### Your assignment
Look for the line containing "Pitch, talking speed, loudness, syllable" and the line containing "Word and speaker's words: gnome: Gnome." in the entries below. Copy those two and all lines between them exactly, leaving out pictures.
================
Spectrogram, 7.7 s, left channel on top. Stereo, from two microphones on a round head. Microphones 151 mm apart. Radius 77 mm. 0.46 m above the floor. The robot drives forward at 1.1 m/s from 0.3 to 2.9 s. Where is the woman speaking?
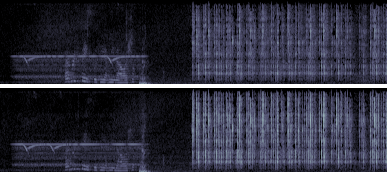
40° left (ahead or behind), 1.7 m; by 2.7 s 55° left (ahead or behind), 1.4 m.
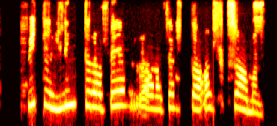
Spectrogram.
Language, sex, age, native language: Icelandic, male, 12, Icelandic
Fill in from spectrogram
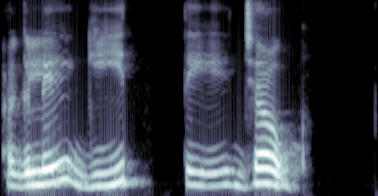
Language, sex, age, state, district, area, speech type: Punjabi, female, 45-60, Punjab, Jalandhar, urban, read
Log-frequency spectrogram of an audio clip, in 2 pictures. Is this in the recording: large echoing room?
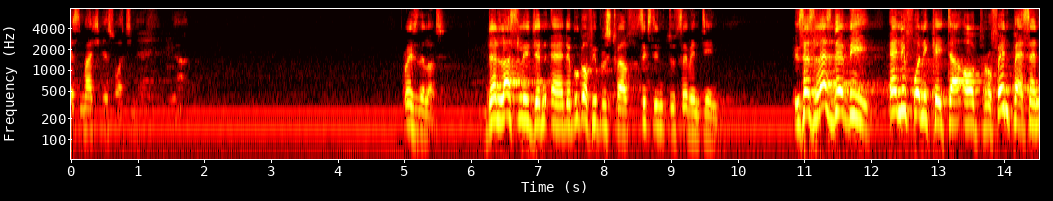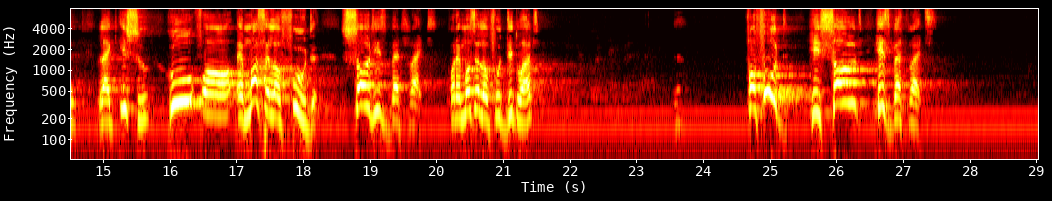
yes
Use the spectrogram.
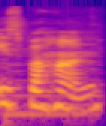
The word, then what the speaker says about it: Ispahan: this christine dior hood ispahun perfume did i pronounce it right it's ispahan yeah hood is pahan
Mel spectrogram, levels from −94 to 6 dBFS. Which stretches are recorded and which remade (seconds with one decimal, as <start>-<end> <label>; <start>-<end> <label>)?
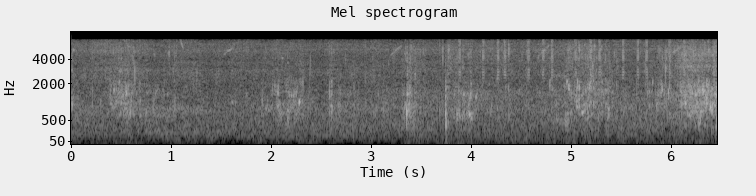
0.0-2.2 remade; 2.2-4.3 recorded; 4.3-5.1 remade; 5.1-5.9 recorded; 5.9-6.5 remade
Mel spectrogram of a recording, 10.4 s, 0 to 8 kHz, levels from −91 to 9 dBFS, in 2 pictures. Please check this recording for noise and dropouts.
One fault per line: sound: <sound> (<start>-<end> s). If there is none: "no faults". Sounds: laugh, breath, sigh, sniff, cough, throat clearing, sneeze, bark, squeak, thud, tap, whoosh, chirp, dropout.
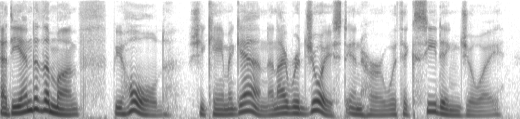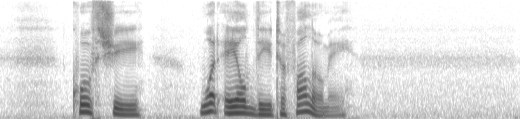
no faults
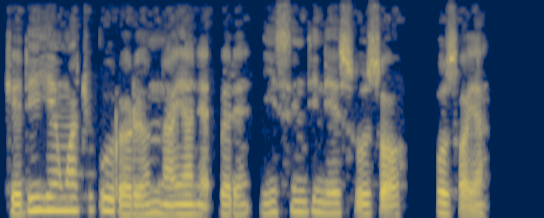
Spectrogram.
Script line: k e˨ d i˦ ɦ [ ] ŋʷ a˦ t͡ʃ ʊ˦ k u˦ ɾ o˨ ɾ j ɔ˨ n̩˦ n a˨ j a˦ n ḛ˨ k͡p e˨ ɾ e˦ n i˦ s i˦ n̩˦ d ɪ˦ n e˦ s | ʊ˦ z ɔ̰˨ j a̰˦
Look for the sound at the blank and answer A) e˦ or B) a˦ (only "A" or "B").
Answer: A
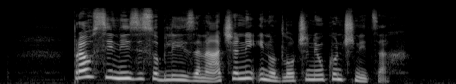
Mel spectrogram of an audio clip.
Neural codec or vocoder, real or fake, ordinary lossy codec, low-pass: none; real; none; 14.4 kHz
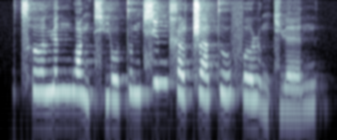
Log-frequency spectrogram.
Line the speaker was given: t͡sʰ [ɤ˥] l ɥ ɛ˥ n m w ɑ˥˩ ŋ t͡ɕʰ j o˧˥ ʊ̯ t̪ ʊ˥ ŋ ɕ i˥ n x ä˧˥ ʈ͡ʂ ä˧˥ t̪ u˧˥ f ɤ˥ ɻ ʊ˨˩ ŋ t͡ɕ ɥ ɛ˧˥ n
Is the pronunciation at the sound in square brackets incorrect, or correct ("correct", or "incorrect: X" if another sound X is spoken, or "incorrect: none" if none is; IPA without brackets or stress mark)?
correct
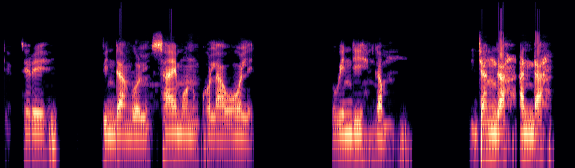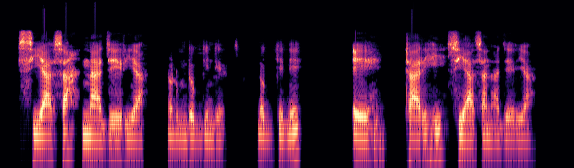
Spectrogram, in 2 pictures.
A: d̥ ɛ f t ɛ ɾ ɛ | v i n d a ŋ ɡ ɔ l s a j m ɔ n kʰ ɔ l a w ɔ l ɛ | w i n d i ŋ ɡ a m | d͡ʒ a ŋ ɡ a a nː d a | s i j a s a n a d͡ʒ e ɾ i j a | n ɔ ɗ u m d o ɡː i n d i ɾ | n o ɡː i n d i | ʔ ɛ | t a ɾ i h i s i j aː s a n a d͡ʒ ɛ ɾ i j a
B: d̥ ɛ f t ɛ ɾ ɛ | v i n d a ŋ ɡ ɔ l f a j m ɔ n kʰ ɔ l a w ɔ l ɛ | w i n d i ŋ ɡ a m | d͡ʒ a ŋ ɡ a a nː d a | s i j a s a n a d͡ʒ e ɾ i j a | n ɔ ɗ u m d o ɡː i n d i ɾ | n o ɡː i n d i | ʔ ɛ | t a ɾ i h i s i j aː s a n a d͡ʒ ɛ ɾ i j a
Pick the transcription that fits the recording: A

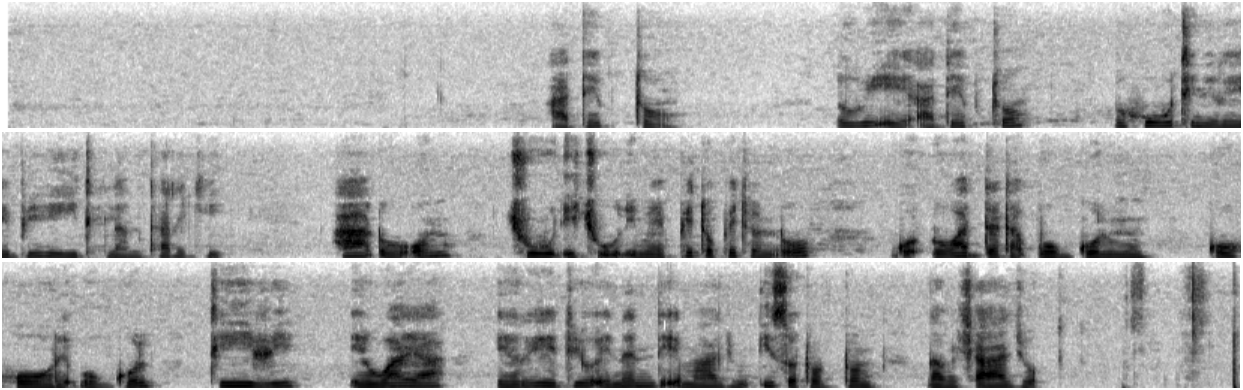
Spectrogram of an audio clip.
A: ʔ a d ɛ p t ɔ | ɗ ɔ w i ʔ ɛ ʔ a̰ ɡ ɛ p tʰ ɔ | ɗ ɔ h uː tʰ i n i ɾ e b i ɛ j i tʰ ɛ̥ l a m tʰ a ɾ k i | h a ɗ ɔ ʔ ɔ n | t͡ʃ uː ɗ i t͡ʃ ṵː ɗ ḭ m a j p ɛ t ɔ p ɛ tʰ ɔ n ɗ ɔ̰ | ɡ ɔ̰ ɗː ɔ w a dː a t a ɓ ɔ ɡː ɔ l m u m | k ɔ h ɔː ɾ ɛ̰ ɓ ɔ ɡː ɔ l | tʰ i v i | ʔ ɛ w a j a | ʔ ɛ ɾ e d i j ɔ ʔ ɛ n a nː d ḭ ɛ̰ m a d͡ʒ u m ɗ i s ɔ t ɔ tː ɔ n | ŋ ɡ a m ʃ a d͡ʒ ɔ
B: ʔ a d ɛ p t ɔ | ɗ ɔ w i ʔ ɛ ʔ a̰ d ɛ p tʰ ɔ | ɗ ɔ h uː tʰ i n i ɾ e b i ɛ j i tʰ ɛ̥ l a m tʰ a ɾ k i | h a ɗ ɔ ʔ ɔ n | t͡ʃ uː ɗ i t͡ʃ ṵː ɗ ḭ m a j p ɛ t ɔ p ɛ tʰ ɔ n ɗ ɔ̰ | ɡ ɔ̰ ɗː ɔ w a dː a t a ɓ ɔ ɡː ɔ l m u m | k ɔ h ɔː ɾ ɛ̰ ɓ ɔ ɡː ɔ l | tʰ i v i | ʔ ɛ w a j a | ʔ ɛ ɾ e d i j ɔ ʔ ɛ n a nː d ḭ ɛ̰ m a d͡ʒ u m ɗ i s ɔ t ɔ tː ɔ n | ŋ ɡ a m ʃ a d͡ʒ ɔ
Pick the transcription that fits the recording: B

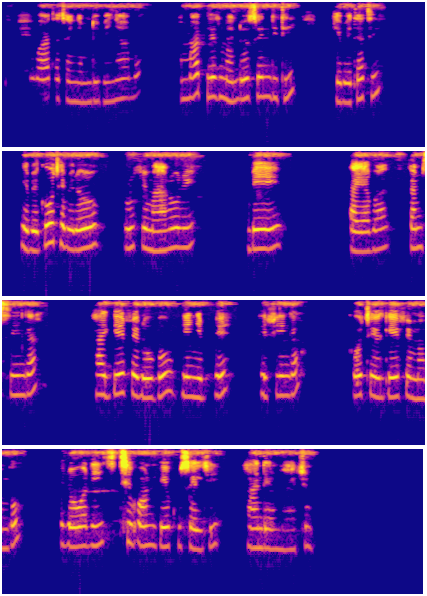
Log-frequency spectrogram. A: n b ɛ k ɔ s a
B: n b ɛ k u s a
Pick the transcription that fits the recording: B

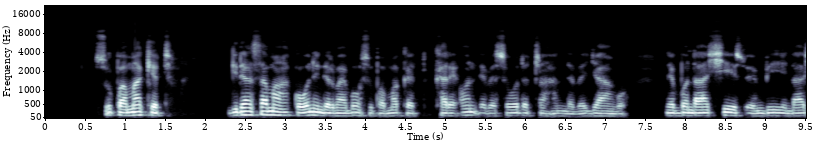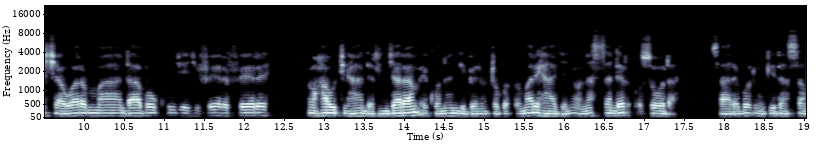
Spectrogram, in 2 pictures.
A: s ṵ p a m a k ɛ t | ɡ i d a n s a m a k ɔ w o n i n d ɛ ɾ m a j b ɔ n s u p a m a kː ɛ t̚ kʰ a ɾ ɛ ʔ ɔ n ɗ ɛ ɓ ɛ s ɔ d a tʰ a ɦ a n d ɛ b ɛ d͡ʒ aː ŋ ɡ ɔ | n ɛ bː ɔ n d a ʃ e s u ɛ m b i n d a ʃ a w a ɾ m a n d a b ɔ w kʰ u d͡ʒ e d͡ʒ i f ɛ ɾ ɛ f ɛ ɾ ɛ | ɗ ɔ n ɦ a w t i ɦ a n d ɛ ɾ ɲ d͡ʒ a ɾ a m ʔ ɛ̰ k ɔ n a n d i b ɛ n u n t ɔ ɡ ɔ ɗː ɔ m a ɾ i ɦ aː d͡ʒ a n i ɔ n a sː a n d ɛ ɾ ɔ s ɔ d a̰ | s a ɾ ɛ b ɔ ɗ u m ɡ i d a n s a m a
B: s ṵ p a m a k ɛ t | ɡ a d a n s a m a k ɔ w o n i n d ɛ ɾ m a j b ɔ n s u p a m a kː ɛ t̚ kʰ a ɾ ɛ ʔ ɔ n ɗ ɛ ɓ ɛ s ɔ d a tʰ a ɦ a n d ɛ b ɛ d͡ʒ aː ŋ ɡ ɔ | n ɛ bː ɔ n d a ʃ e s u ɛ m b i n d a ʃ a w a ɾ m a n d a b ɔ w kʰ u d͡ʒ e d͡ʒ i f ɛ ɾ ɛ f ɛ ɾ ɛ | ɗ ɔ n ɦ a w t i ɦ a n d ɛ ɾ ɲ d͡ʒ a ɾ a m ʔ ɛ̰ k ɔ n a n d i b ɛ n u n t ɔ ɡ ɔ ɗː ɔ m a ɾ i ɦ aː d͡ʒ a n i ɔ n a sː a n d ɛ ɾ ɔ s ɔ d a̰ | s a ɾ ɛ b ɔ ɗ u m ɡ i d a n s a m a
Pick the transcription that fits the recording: A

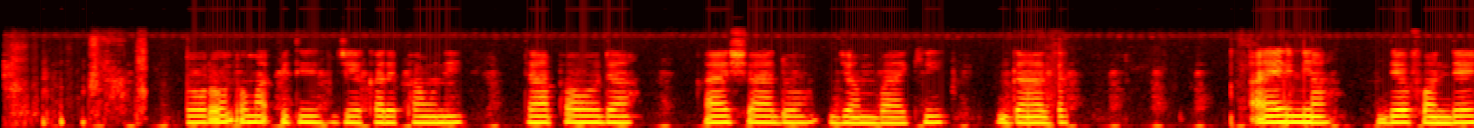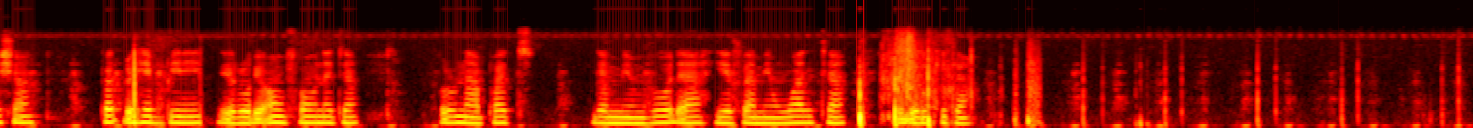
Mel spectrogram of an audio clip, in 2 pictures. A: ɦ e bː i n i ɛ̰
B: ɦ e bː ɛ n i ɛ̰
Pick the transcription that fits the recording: A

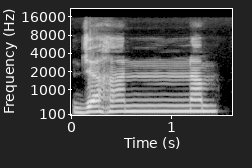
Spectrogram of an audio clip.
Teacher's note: نون میں شدد ہے، یہاں پہ غنہ کرنا ہے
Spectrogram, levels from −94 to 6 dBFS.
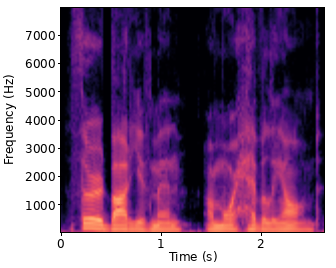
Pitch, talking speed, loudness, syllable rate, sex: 125 Hz, 205 wpm, -18 LUFS, 6.1 syllables/s, male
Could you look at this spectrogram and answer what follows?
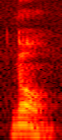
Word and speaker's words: gnome: Gnome. Yani gnome. G harfli okumuyor.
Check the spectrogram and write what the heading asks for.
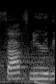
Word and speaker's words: Fafnir: Next, we have Fafnir, the Elemental Dragon Guardian of Fire, and this is spelled F-A-F-N-I-R, but is pronounced F-A-F-N-E-E-R, like near, not like Nair, because that's kind of how it's spelled, so we're going to call him Fafnir instead of the way it's like spelled.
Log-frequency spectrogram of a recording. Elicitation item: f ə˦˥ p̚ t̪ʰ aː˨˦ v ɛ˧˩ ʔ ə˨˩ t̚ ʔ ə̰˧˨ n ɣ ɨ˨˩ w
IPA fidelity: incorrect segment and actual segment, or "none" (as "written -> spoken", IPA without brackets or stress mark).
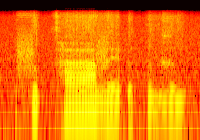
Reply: ɨ˨˩ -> ə˨˩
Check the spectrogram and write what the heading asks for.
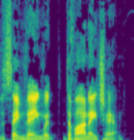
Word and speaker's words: Etienne: Like, his name is Etienne. It's been Etienne. Since he was at Clemson, he signs with the Saints and he goes, that's not how you say my name. It's Achan.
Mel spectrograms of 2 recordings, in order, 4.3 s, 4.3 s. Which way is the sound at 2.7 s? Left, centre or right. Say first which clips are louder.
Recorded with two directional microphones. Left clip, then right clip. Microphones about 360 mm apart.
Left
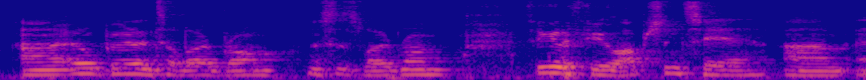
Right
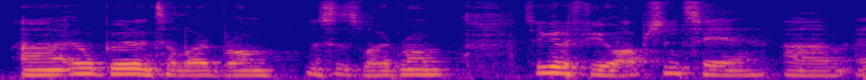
Right 5 dB; centre.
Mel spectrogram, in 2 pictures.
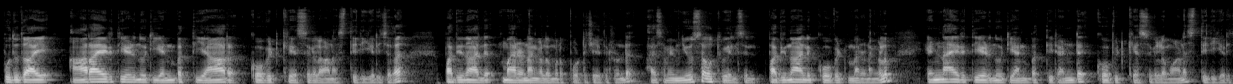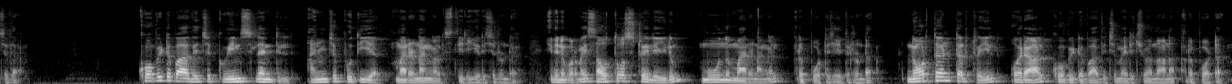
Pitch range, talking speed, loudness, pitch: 90-110 Hz, 110 wpm, -20 LUFS, 100 Hz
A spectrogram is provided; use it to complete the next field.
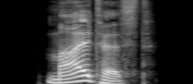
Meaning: inflection of malen: 1. second-person singular preterite 2. second-person singular subjunctive II
- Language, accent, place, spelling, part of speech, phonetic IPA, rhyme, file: German, Germany, Berlin, maltest, verb, [ˈmaːltəst], -aːltəst, De-maltest.ogg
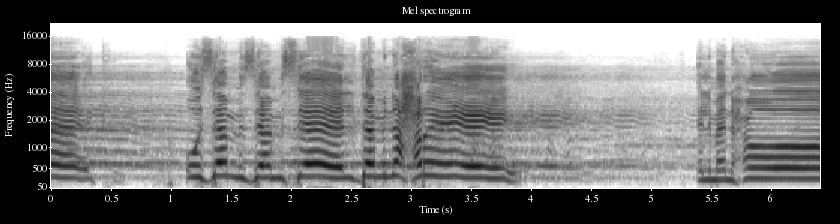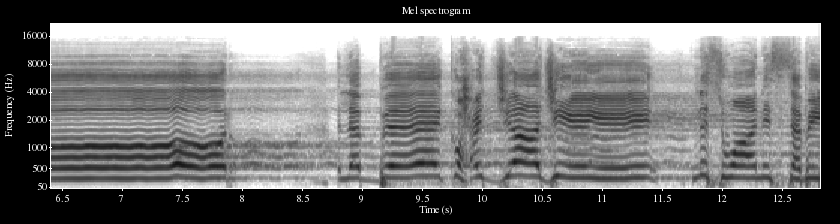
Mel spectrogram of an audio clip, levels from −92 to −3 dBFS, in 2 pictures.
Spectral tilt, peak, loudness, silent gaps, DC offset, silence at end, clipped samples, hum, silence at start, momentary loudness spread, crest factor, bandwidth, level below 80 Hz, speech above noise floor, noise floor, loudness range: -1 dB/octave; -4 dBFS; -17 LUFS; none; under 0.1%; 0 s; under 0.1%; none; 0 s; 19 LU; 16 dB; 16 kHz; -62 dBFS; 30 dB; -48 dBFS; 3 LU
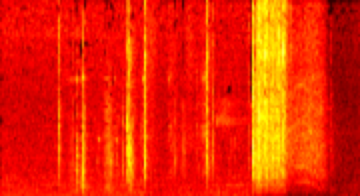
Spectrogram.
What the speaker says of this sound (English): We'll need to remove the nuts for our U-bolts on the rear axle.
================
### Answer for the task
Pitch, talking speed, loudness, syllable rate, sex: 125 Hz, 205 wpm, -18 LUFS, 6.1 syllables/s, male
Could you look at this spectrogram and answer what follows?
Word and speaker's words: gnome: Gnome. Yani gnome. G harfli okumuyor.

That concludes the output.